WHAT IS EXPECTED
Exactly the lines from the opening of the data through the line containing "Please finish the" should be reproduced, please, with nothing added.

RECORDS FOR THE TASK
┄┄┄┄┄┄┄┄┄┄

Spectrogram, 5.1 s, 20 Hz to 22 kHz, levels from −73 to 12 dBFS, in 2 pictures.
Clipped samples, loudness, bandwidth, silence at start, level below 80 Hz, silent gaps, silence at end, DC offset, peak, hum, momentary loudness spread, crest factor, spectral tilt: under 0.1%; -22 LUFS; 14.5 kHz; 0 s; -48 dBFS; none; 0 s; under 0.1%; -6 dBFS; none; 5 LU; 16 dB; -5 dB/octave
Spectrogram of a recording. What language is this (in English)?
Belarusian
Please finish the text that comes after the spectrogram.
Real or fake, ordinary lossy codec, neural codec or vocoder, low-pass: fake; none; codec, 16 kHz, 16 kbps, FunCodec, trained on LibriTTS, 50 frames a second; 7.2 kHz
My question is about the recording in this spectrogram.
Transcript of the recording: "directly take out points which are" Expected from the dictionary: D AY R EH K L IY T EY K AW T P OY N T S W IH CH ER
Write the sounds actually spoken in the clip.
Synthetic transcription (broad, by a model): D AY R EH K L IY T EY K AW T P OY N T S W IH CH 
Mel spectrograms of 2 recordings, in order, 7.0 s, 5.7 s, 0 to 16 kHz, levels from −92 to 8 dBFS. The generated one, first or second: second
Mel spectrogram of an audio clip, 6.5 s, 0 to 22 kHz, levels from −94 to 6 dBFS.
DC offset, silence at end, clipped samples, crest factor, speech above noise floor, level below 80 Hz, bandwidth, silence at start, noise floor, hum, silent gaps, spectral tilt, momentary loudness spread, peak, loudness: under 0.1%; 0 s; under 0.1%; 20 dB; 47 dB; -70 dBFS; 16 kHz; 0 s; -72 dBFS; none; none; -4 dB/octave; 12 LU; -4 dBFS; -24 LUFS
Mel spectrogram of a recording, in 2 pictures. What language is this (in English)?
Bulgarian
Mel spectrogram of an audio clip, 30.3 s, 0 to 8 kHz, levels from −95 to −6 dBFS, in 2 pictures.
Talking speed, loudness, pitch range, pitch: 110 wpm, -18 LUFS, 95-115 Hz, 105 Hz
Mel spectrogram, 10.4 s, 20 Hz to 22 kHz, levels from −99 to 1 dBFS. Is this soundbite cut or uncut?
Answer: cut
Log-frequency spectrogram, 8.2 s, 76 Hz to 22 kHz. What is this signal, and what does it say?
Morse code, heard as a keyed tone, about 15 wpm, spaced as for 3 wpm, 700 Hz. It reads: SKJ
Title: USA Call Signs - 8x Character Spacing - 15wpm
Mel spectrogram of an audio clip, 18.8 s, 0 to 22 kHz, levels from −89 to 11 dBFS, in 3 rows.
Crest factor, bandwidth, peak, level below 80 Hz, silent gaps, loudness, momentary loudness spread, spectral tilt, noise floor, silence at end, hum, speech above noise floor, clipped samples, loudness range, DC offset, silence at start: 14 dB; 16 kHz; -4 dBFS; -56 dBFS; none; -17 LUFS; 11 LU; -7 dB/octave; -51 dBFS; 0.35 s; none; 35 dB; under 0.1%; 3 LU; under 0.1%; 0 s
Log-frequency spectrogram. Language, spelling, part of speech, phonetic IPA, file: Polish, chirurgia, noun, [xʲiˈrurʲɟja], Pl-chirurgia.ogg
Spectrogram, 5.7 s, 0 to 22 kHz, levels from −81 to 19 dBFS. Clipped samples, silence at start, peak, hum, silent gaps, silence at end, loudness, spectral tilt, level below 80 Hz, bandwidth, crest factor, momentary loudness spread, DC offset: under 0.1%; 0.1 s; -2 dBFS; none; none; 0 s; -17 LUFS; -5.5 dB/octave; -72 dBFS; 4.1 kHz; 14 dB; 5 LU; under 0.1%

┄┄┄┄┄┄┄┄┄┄

RESPONSE BELOW
Spectrogram, 5.1 s, 20 Hz to 22 kHz, levels from −73 to 12 dBFS, in 2 pictures.
Clipped samples, loudness, bandwidth, silence at start, level below 80 Hz, silent gaps, silence at end, DC offset, peak, hum, momentary loudness spread, crest factor, spectral tilt: under 0.1%; -22 LUFS; 14.5 kHz; 0 s; -48 dBFS; none; 0 s; under 0.1%; -6 dBFS; none; 5 LU; 16 dB; -5 dB/octave
Spectrogram of a recording. What language is this (in English)?
Belarusian
Please finish the text that comes after the spectrogram.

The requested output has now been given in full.